Leaders hail Paris climate change deal
German Chancellor Angela Merkel has applauded the global pact to fight climate change that was adopted by nearly 200 nations in Paris.
Merkel said in a statement that the climate agreement marks "the first time that the entire world community has obligated itself to act - to act in the battle against global climate change".
The German chancellor said while there was still a lot of work ahead, the deal is a "sign of hope that we will manage to secure the life conditions of billions of people for the future."
The Paris agreement aims to keep global warming from rising another degree Celsius (1.8 Fahrenheit) between now and 2100, a key demand of poor countries ravaged by rising sea levels and other effects of climate change.
Israel's prime minister also welcomed the agreement.
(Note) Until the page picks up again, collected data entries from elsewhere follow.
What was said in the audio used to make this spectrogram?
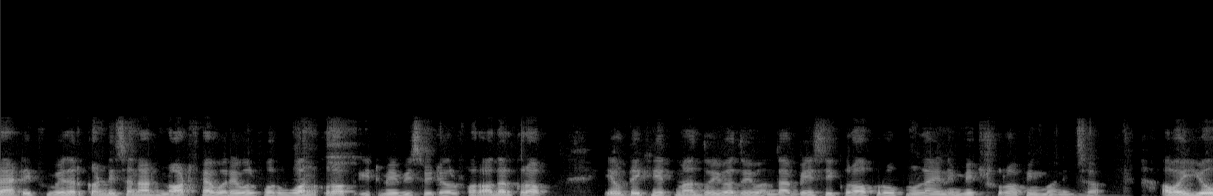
that if weather condition are not favourable for one crop it may be suitable for other crop एउटै खेतमा दुई वा दुईभन्दा बेसी क्रप रोप्नुलाई नै मिक्स क्रपिङ भनिन्छ। अब यो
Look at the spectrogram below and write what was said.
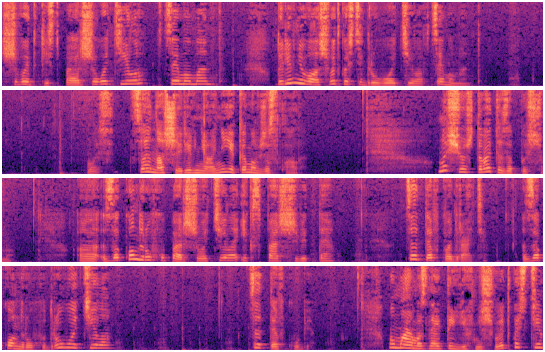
швидкість першого тіла в цей момент дорівнювала швидкості другого тіла в цей момент. Ось, це наше рівняння, яке ми вже склали. Ну що ж, давайте запишемо. Е, Закон руху першого тіла х перше від t це t в квадраті. Закон руху другого тіла це t в кубі. Ми маємо знайти їхні швидкості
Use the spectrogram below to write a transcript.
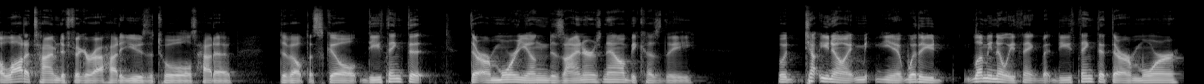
a lot of time to figure out how to use the tools, how to develop the skill. Do you think that there are more young designers now because the well, tell, you know, you know, whether you let me know what you think, but do you think that there are more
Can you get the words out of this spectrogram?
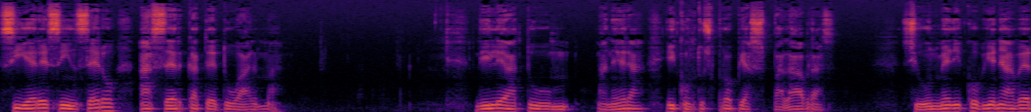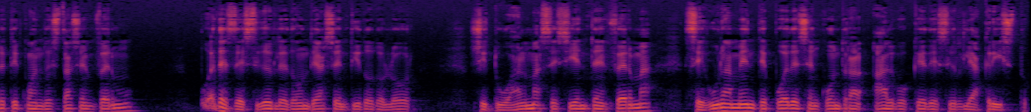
Si eres sincero, acércate tu alma. Dile a tu manera y con tus propias palabras. Si un médico viene a verte cuando estás enfermo, puedes decirle dónde has sentido dolor. Si tu alma se siente enferma, seguramente puedes encontrar algo que decirle a Cristo.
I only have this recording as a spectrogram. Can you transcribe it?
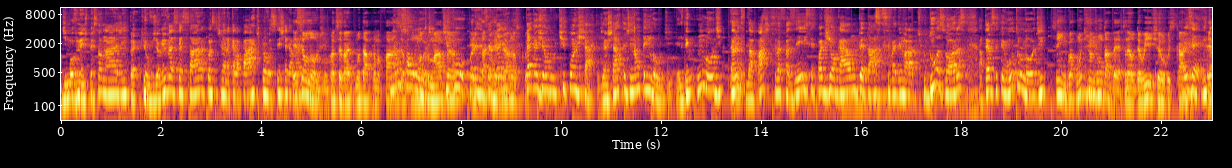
de movimento de personagem, para que o videogame vai acessar quando você estiver naquela parte para você chegar Esse é o loading, quando você vai mudar pra uma fase não ou pra um load. outro mapa, tipo, por ele exemplo, tá você carregando pega, as coisas. pega jogo tipo Uncharted. Uncharted não tem load. Ele tem um load antes da parte que você vai fazer e você pode jogar um pedaço que você vai demorar tipo duas horas até você ter outro load. Sim, igual muito jogo de mundo aberto, né? O The Witcher, o Sky. Pois é, então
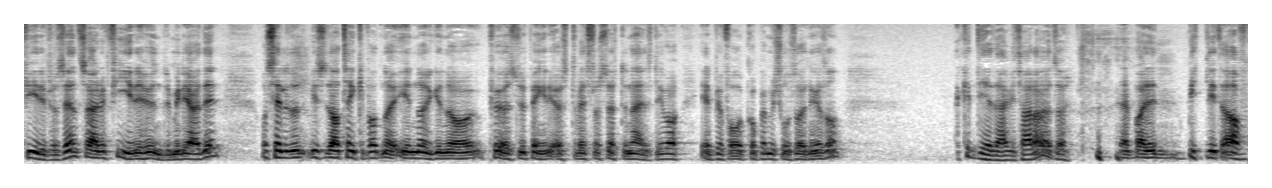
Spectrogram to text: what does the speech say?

At his weekly Cabinet meeting Benjamin Netanyahu called the deal "important". He said Israel has an interest, like other countries, in slowing down global warming if not halting it altogether.
Israel's Environmental Protection Minister Avi Gabbay said a budget of about 200 million dollars (£131m) has been devoted to meet climate targets.
He said Israel would move toward renewable energy sources, cleaner technology and more public transport. "We have a lot of steps to do and we are doing it now."
Pope Francis is encouraging concerted efforts by all so that the climate pact can be put into action.
Francis has made care for the Earth's environment one of his papacy's themes, insisting that the world's poor suffer heavily when climate change isn't addressed.
Speaking to pilgrims and tourists at the Vatican, he said the deal's "implementation requires concerted effort and generous dedication on the part of everyone".
Francis expressed hope that "special attention, paid to the most vulnerable, be guaranteed." He also urged "the entire international community to continue, with solicitude, on the path undertaken, in the sign of solidarity that will become ever more positive".
World Bank President Jim Yong Kim said he was stunned by the Paris climate agreement adopted by more than 190 countries.
Kim said he was "in a bit of a shock, a happy shock" after the deal was hammered out.
He said the Paris talks concluded with "something far more ambitious than the highest hopes" going into the negotiations.
"It's going to be hugely challenging," Kim said. "But I think for me what this agreement does is it tells us, whether you think it's realistic or not, get to work."